2. Character recognition

Chinese subtitles, however, are a great asset. They let your brain associate the sounds of the language with their written counterparts. This will only work though if you already have a basic understanding of how Chinese characters are formed (radicals, components etc) and can recognise a small number of common characters. Hacking Chinese has some great articles to get you started on the character learning journey.

3. Losing the plot

Even in the beginner phase, it’s still usually possible to follow the plot and get the gist of what’s going on, just by using the visual imagery. Of course, you’ll miss all the subtlety, but if you choose shows that interest you, this rarely detracts from the enjoyment.

However, you will still occasionally misinterpret what’s going on for an extended period, causing you to lose an overall grasp of the plot. In these instances, I suggest going to English Wikipedia or YesAsia.com (if it’s an older show already in box set form) to read the plot for the show.

Some people may even prefer to read these plot guides before watching the show in the first place. I see no harm in doing so.

4. Names

Names were one of the trickiest parts of learning Chinese for me, and you may or may not have the same experience. Since names are used frequently in television shows, having a strategy to deal with them is especially important.

I suggest using the plot descriptions, and pausing shows when names are used, to create Anki cards with names for each of the characters. Usually the main 3 – 4 character names will be repeated enough not to need this, but it’s very useful for all the rest.

5. Boredom

Boredom is kryptonite for TV based language learners. Learning Chinese with TV is a mostly passive listening exercise that only reaps benefits with massive exposure.

If you let even a little bit of boring content through your filters, it will compound and kill your motivation to keep watching TV at all.

Don’t ever fall into the trap of spending hours finishing a series you originally found fun but now find boring, all just so you can say, “I watched all of show X.” It’s not worth it in the long run.

rgAdd a dash of study

1. Spaced Repetition

Watching television is a natural “spaced repetition” system, in that high frequency words come up over and over again.

Still, in the beginner and intermediate stages it can be helpful to look up some of the interesting words that come up frequently in a show that you’re watching, and then add it to a formal spaced repetition system like Anki.

There are a number of Chinese language learners that I respect a lot who advocate the use of tools like subs2srs. Subs2srs is a tool which automatically cuts the subtitles for a show up into sentences and creates Anki cards for you.

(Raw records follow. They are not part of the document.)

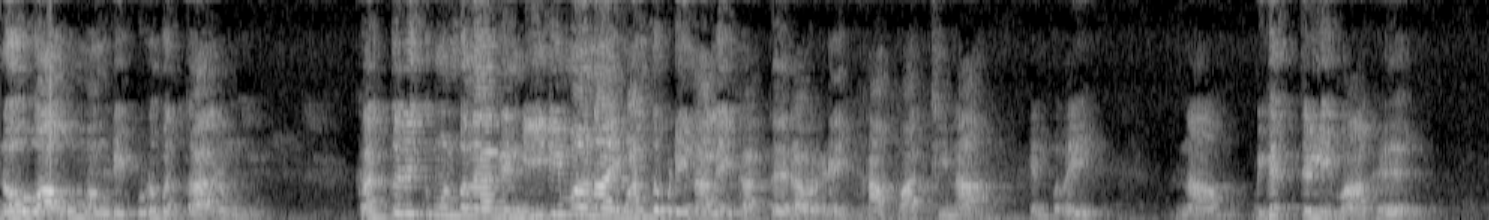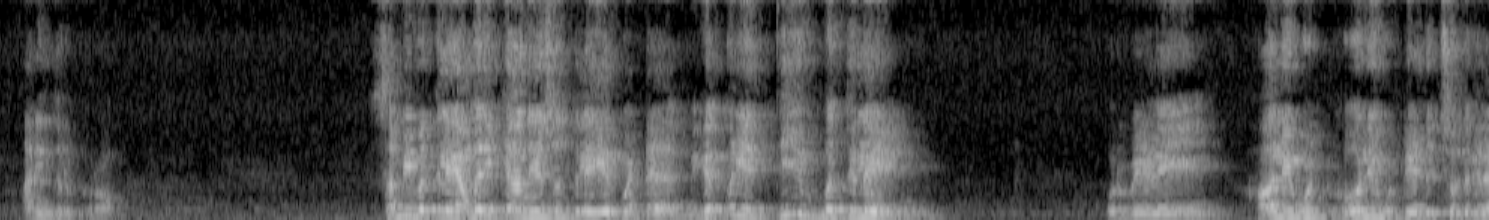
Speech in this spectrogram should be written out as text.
நோவாவும் அவனுடைய குடும்பத்தாரும். கர்த்தருக்கு முன்பதாக நீதிமானாய் வாழ்ந்தபடியினாலே கர்த்தர் அவர்களை காப்பாற்றினார் என்பதை நாம் மிக தெளிவாக அறிந்திருக்கிறோம். சமீபத்திலே அமெரிக்கா தேசத்திலே ஏற்பட்ட மிகப்பெரிய தீ விபத்திலே ஒருவேளை ஹாலிவுட் ஹாலிவுட் என்று சொல்லுகிற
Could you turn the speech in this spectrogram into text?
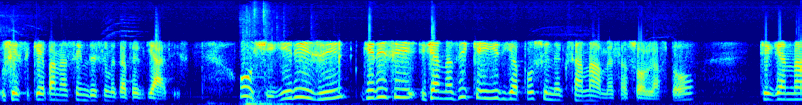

Having tried this a few times, I personally cannot recommend this technique. It creates too many cards and after a while the amount of time I spend inside my SRS outweighs the time I spend in front of the TV.

Still, many other learners have had success using these tools, so your mileage may vary. If it sounds like your thing, consult the interwebs for an abundance of information to get you started.

2. Shadowing

Shadowing is a technique whereby you pick a character from a show you like, and mimic everything he says. Trying to get yourself sounding as close to the real actor as possible works wonders for your Chinese.

Shadowing forces you to focus on grammar and speech particles that your brain usually filters out, helps make you much more conscious of where breaks in speech and pauses between words should go, and provides good intonation and tone practice.

3. Complementary study

A balanced study regime is essential to be most effective in learning Chinese. Watching television is a passive learning activity, and you’ll find that when you hear words (or see them in subtitles) that you’ve recently learnt in a more active study session, your brain will hone in on that word.

At this moment, having seen the word in context, your brain will then decide it must be important to remember and strengthen the association.

Without complementing television watching with more structured learning activities, you’ll lose many of the benefits that come from watching television in Chinese.

Read more…

  1. A learner’s guide to TV shows in Chinese, part 1
  2. A learner’s guide to TV shows in Chinese, part 2